Improvements are being eyed for U.S. Route 219, but key to making those a reality are comments from the area’s freight haulers.
Continental 1 officials are hoping to be included in the state’s transportation improvement plan, and that enough comments are submitted to the state government by this coming Monday.
“They’ve (state government) never really reached out to companies before. Literally, it’s a way to get McKean County on the map for funding,” said Meg Lauerman, Continental 1 executive director, on Wednesday afternoon.
In the region, two projects are being looked at — the intersection of routes 219 and 770, and Lewis Run at the intersection of Route 219, which Lauerman calls “truck access inadequate.”
What’s more, Route 219 poses safety concerns, she said. Individuals are aware of the accidents on the major highway, including where the road goes from two lanes to four lanes and also through the Allegheny National Forest, Lauerman said.
“This analysis is an important step to achieve high prioritization for Route 219 improvement projects, and support the north-south trade corridor,” Lauerman said in an email. “Submitting the critical areas of Route 219 to be addressed from your perspective, personal or professional, will help in prioritizing Route 219 projects. Are there places where your vehicles have difficulty getting on to 219? Are there points where your vehicles frequently encounter congestion? Are there places that your drivers feel are particularly dangerous?”
Improvements to the road would mean increasing the speed and efficiency that freight moves into, out of and through the state, according to Lauerman. That would benefit the economy and transportation flow, she said.
A better Route 219 is a dream for Dustin Craig, plant manager of Graham Packaging in the Bradford area.
“We have a situation where freight out of our area for local manufacturing is cumbersome due to freight rates and costs,” Craig said. “Those businesses in Bradford have and continue to pay higher than industry standard freight costs due to the accessibility of our area. Most of our customers are located between the Buffalo/Rochester (N.Y.) area and the central Pennsylvania State College area. The trucking of our goods to those locations requires the drivers to traverse two lane roads with less than desirable topographic challenges that pass though several small communities which increases lane travel times and subsequently cost.”
But opening up Route 219 into a four-lane highway from Interstate 90 in New York state to Interstate 80 in Pennsylvania would bring much-improved accessibility for area freight haulers, he said.
“If this were to happen multiple opportunities would be created,” Craig said. “You would see an increase in manufacturing opportunities as a result of more competitive freight costs in and out of our area.”
As it stands now, it’s a battle to decrease freight costs, Craig said.
The Bradford area plant spends about $3.7 million in freight a year, he said.
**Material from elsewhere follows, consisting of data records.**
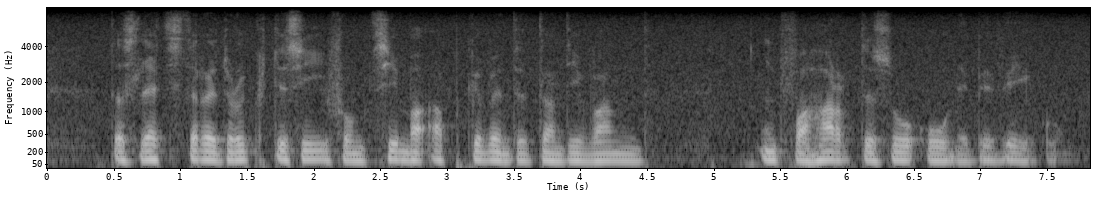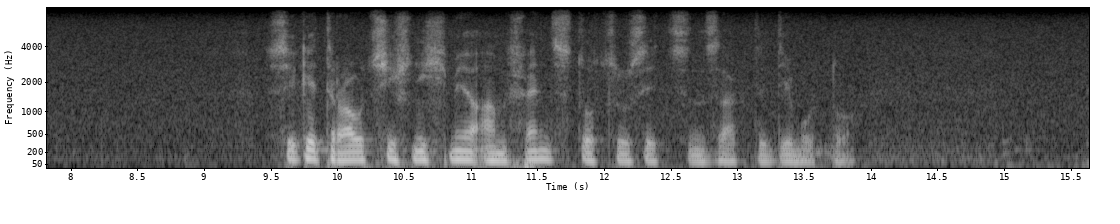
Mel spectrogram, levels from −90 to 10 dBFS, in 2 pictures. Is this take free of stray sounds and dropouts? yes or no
yes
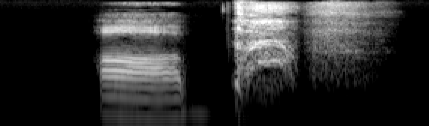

Each week, the plant could have 65 to 190 trucks out on the road, Craig said.
A better Route 219 could also shift the focus for Graham Packaging — perhaps a new product line, Craig said.
And Graham Packaging isn’t the only one that could stand to benefit.
New industry could be brought into the region, bringing jobs, he said. The tax base would be added to as well, according to Craig.
“The economy in Bradford has been stagnant for years. What needs to happen is to generate a condition that spurs growth ... accessibility,” Craig said. “We have and continue to be a shrinking population that leaves little to no opportunities in this area for our children. Why, because careers are not readily available in our community. Accessibility though improved infrastructure is the way to open our area to development.
“The investment into (Route) 219 would pay back our communities in spades. We would see areas like Ellicottville, N.Y., Bradford, Johnsonburg and Ridgway all benefit greatly from improved accessibility to northwestern Pennsylvania and southwestern New York state.”
However, Route 219 improvements are not set in stone.
Pennsylvania Department of Transportation spokeswoman Marla Fannin said that specific sites would need to be identified on Route 219 based on study, environmental impacts, customer/stakeholder feedback and concerns brought forth by planning partners, the North Central Pennsylvania Regional Planning and Development Commission in Ridgway and Continental 1.
“These entities would be looking at safety, access and mobility issues/concerns. Locations could then be prioritized and potentially placed on the 12-year Transportation Improvement Plan (TIP),” Fannin said.
Lauerman is urging transportation and logistics personnel to send comments to the state’s Brian Wall at firstname.lastname@example.org and email@example.com. She is asking people to describe difficulties with mobility, access and safety on Route 219 and to suggest improvements. The public comment period will close on Monday.